--- Provided material ---
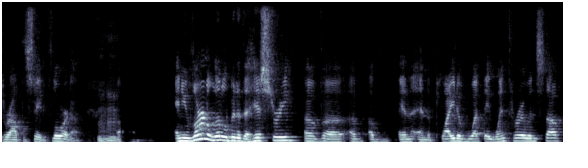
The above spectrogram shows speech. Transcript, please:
throughout the state of Florida. Mm-hmm. And you learn a little bit of the history of, uh, of, of and, and the plight of what they went through and stuff.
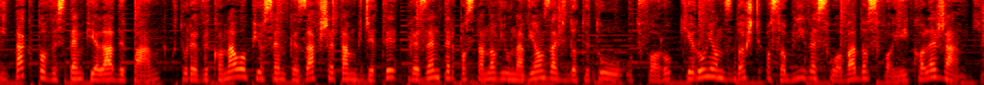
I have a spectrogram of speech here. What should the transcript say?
I tak po występie Lady Punk, które wykonało piosenkę Zawsze tam gdzie ty, prezenter postanowił nawiązać do tytułu utworu, kierując dość osobliwe słowa do swojej koleżanki.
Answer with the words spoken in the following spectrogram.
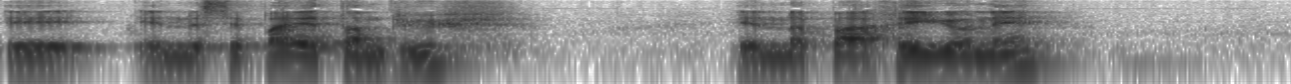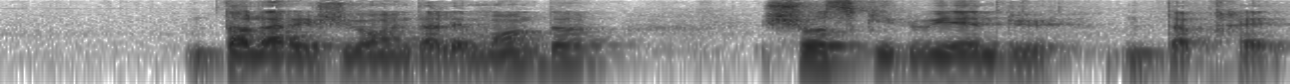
et elle ne s'est pas étendue, elle n'a pas rayonné dans la région et dans le monde, chose qui lui est due d'après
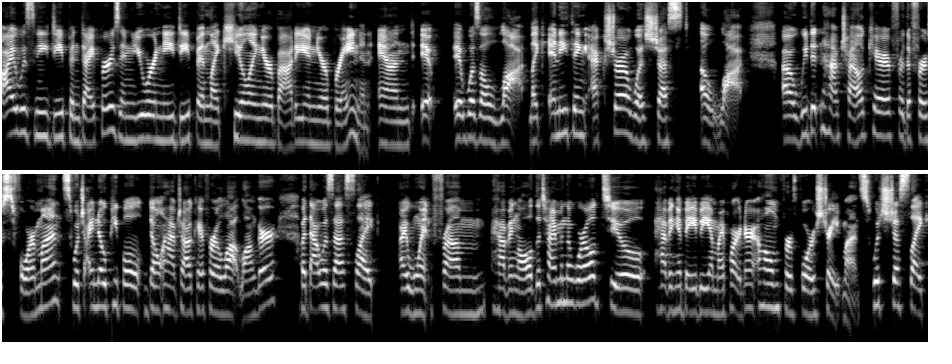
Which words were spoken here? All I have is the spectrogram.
I was knee deep in diapers, and you were knee deep in like healing your body and your brain, and and it it was a lot. Like anything extra was just a lot. Uh, we didn't have childcare for the first four months, which I know people don't have childcare for a lot longer, but that was us like, I went from having all the time in the world to having a baby and my partner at home for four straight months, which just like,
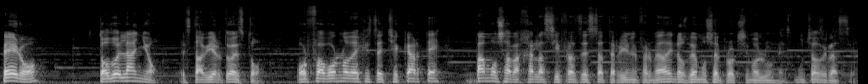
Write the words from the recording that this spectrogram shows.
pero todo el año está abierto esto. Por favor, no dejes de checarte. Vamos a bajar las cifras de esta terrible enfermedad y nos vemos el próximo lunes. Muchas gracias.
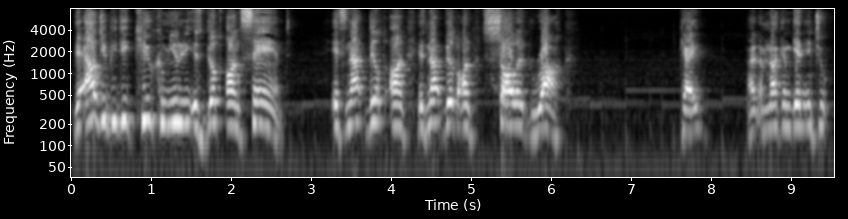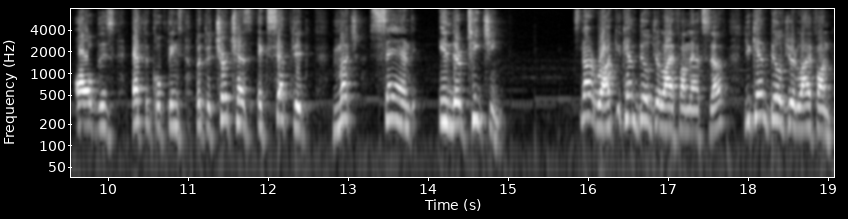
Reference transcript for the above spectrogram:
The LGBTQ community is built on sand. It's not built on it's not built on solid rock. Okay? I'm not going to get into all these ethical things, but the church has accepted much sand in their teaching. It's not rock. You can't build your life on that stuff. You can't build your life on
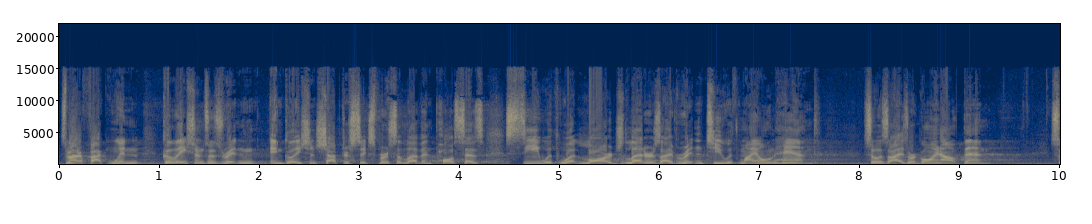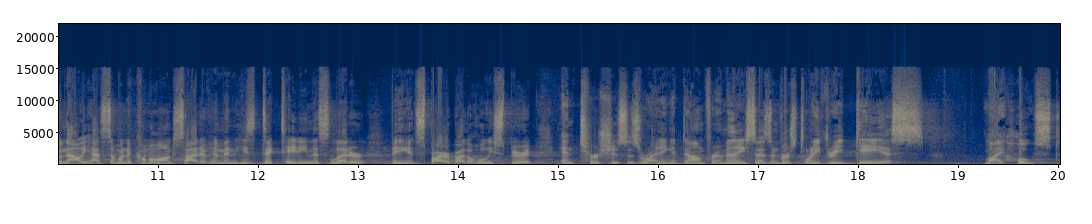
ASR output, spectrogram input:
As a matter of fact, when Galatians was written, in Galatians chapter 6, verse 11, Paul says, See with what large letters I've written to you with my own hand. So his eyes were going out then. So now he has someone to come alongside of him, and he's dictating this letter, being inspired by the Holy Spirit, and Tertius is writing it down for him. And then he says in verse 23 Gaius, my host,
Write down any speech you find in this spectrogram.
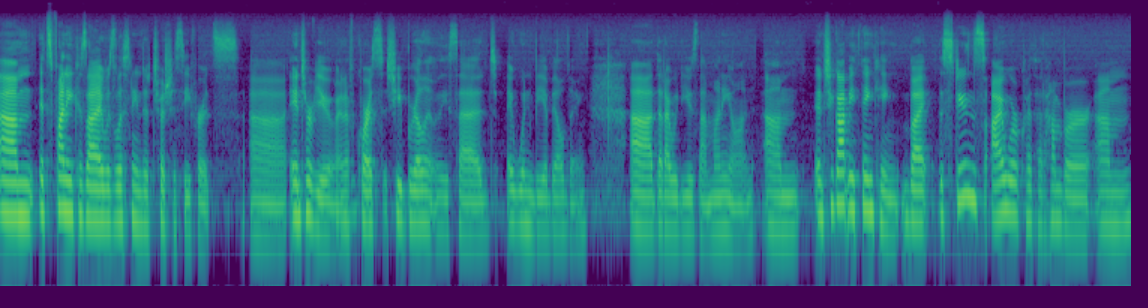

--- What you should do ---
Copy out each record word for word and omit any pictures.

--- Result ---
The above spectrogram shows speech. Transcript, please:
throughout the state of Florida. Mm-hmm. And you learn a little bit of the history of, uh, of, of and, and the plight of what they went through and stuff.
I have a spectrogram of speech here. What should the transcript say?
I tak po występie Lady Punk, które wykonało piosenkę Zawsze tam gdzie ty, prezenter postanowił nawiązać do tytułu utworu, kierując dość osobliwe słowa do swojej koleżanki.
Answer with the words spoken in the following spectrogram.
et elle ne s'est pas étendue, elle n'a pas rayonné dans la région et dans le monde, chose qui lui est due d'après
Which words were spoken here? All I have is the spectrogram.
I was knee deep in diapers, and you were knee deep in like healing your body and your brain, and and it it was a lot. Like anything extra was just a lot. Uh, we didn't have childcare for the first four months, which I know people don't have childcare for a lot longer, but that was us like, I went from having all the time in the world to having a baby and my partner at home for four straight months, which just like,
Write the words from the recording that this spectrogram shows.
pero todo el año está abierto esto. Por favor, no dejes de checarte. Vamos a bajar las cifras de esta terrible enfermedad y nos vemos el próximo lunes. Muchas gracias.
Reference transcript for the above spectrogram:
The LGBTQ community is built on sand. It's not built on it's not built on solid rock. Okay? I'm not going to get into all these ethical things, but the church has accepted much sand in their teaching. It's not rock. You can't build your life on that stuff. You can't build your life on
ASR output, spectrogram input:
As a matter of fact, when Galatians was written, in Galatians chapter 6, verse 11, Paul says, See with what large letters I've written to you with my own hand. So his eyes were going out then. So now he has someone to come alongside of him, and he's dictating this letter, being inspired by the Holy Spirit, and Tertius is writing it down for him. And then he says in verse 23 Gaius, my host,
Write down any speech you find in this spectrogram.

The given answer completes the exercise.